On my birthday last year, tickets went on sale for Harry Potter and the Cursed Child, the eighth story and the brand-new two-part play by J.K. Rowling, Jack Thorne and John Tiffany. In the frenzy that ensued (seriously, if you tried to get tickets that day, you will remember the horrendous virtual queues) I managed to grab tickets to see both parts on 6th July. I mean, if you can't treat yourself on your birthday, when can you?
If you don't want to know what the play is about, skip to the next paragraph. Still here? Good. Right then, let's try and sum up what is technically a five-hour production... The play opens exactly where the films and books left off on Platform 9 3/4, as Harry and Ginny wave off their kids as they begin the journey to Hogwarts. It's Albus Severus's first year, and - coming from a family of Gryffindors - he's scared that he will be sorted into Slytherin. When Albus's worst nightmare comes true and he is sorted into Slytherin, his relationship with his father becomes strained. This gets even worse when he becomes friends with Scorpius Malfoy, starts to feel the burden of being named after Dumbledore and Snape, and nearly destroys the world...
My god, this was a perfect production. Let's start with casting. When the actors were first announced, I didn't have an opinion. No one reads a book in the same way as anyone else; it's completely unique, and we all imagine the characters in different ways. Because of that, even when the cast photos were released, I didn't have an opinion except that racism isn't cool and people need to grow up. I didn't compare the actors with the film cast, either, because this is an entirely different medium and, as much as I love them, Radcliffe, Watson and Grint are irrelevant to the play. It's not like they are the characters just because they played them first; they're actors who were cast in a production, just like Parker, Dumezweni and Thornley. Not having seen any of the actors in anything else before, I waited until the play to form my proper opinion.
To me, the casting was spot-on. You know the actors you're watching are special when you're able to forget that you're in a theatre with 1,399 other people and that your legs are cramped because there's literally no leg room. Sam Clemmett (Albus Potter) and Anthony Boyle (Scorpius Malfoy) had such brilliant chemistry, and they both prompted a lot of laughter, as did Paul Thornley (Ron Weasley). It's a fairly dark play in places, but it definitely has more comedy than the films (and possibly the books, too - it's been a while!) Cherrelle Skeete (Rose Granger-Weasley), although we didn't see a lot of her, had the Granger personality nailed. It's not hard to see why Jamie Parker (Harry Potter) landed the lead role; he's completely believable as a man trying and struggling to be a good father with nothing to base it on. His acting was extremely emotive.

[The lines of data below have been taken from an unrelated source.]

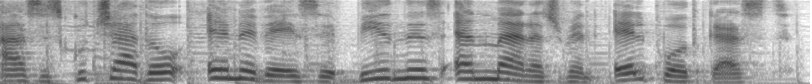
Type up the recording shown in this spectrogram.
Has escuchado NBS Business and Management, el podcast.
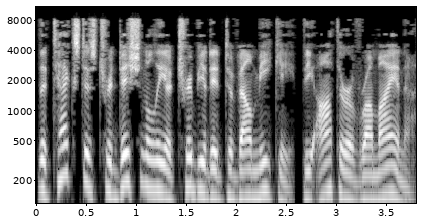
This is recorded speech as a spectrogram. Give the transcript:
The text is traditionally attributed to Valmiki, the author of Ramayana.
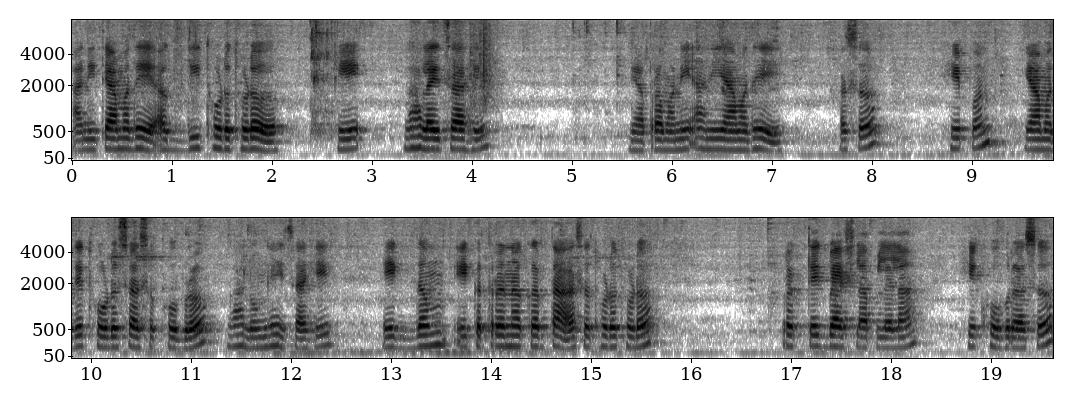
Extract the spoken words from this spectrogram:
आणि त्यामध्ये अगदी थोडं थोडं हे घालायचं आहे. याप्रमाणे आणि यामध्ये असं हे पण यामध्ये थोडंसं असं खोबरं घालून घ्यायचं आहे. एकदम एकत्र न करता असं थोडं थोडं प्रत्येक बॅचला आपल्याला हे खोबरं असं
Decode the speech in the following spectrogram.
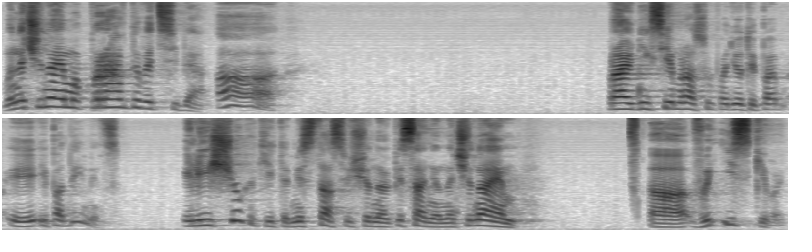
Мы начинаем оправдывать себя. А, праведник семь раз упадет и, по, и, и подымется. Или еще какие-то места Священного Писания начинаем э, выискивать.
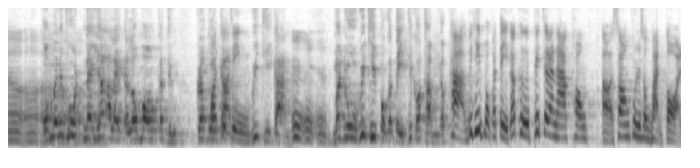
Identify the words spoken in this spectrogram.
เออเออเออผมไม่ได้พูดในยยะอะไรแต่เรามองกันถึง กระบวนการข้อเท็จจริงวิธีการอืมอืมอืมมาดูวิธีปกติที่เขาทำครับ ค่ะ วิธีปกติก็คือพิจารณาของเออซองคุณสมบัติก่อน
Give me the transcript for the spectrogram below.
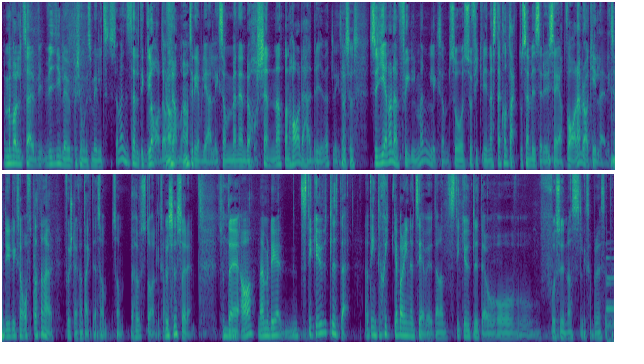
ja, men var lite så här, vi, vi gillar ju personer som är liksom, men så lite glada och Ja, framåt, ja. trevliga. Liksom, men ändå känna att man har det här drivet. Liksom. Precis. Så genom den filmen liksom, så, så fick vi nästa kontakt och sen visade det sig att vara en bra kille. Liksom. Det är liksom ofta den här första kontakten som, som behövs. Då, liksom. Precis. Så är det. Så att, eh, ja, nej, men det sticka ut lite. Att inte skicka bara in ett CV utan att sticka ut lite och, och, och få synas liksom, på det sättet.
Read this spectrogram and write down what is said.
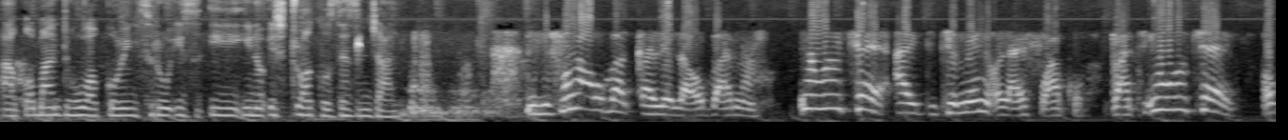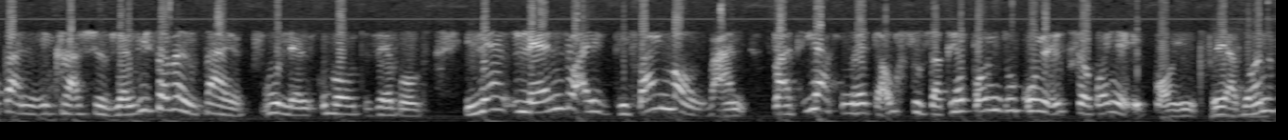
uh, kwabantu who are going through is, i, you know, i-struggles ezinjalo? Ndifuna ubaxelela ubana i-wheelchair ayidetermine ulife wakho but i-wheelchair okanye ii-crushes le nto isebenzisayo ule kuba u-disabled le le nto ayidefine uba ungubani but iyakunceda ukususa kule point ukuyo ikuse kwenye ipoint uyabona?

Having worked both backstage and onstage for a lot of productions (nothing on a West End scale, obviously) I was completely captivated by the magic happening in front of me and immediately wanted to go backstage to see how it all works. It is insane. The team behind Cursed Child have not played it safe; with all the creative risks they've taken, there's a lot that could go wrong, but the entire production ran smoothly. It was flawless. In particular, I have to point out a scene where Polyjuice Potion is involved. Y'know, the potion that can literally turn a wizard or a witch into someone else entirely? Yeah, that happened right in front of our eyes. I won't go into detail but that scene is so complicated and will have taken so much coordination, and yet the actors made it look effortless. Not to mention the fire, choreography and mid-air stunts...
In addition to that, I love plays where the action is moved away from the stage and into the audience. Highlights include dementors literally flying across the audience from every direction, and creepy writing that magically appears on the ceiling, the walls, and other surfaces at one point in the play.
Harry Potter and the Cursed Child is a triumph. How many books can successfully transcend so many mediums, and so seamlessly? Spellbinding, clever, energetic and darkly funny, you must go to see it. Whether it's in one year or three, I'll definitely be making the trip to watch it again. (Also, I'm a complete theatre geek. Surprise!...)
Will you be seeing Harry Potter and the Cursed Child? If you've seen it already, what did you think?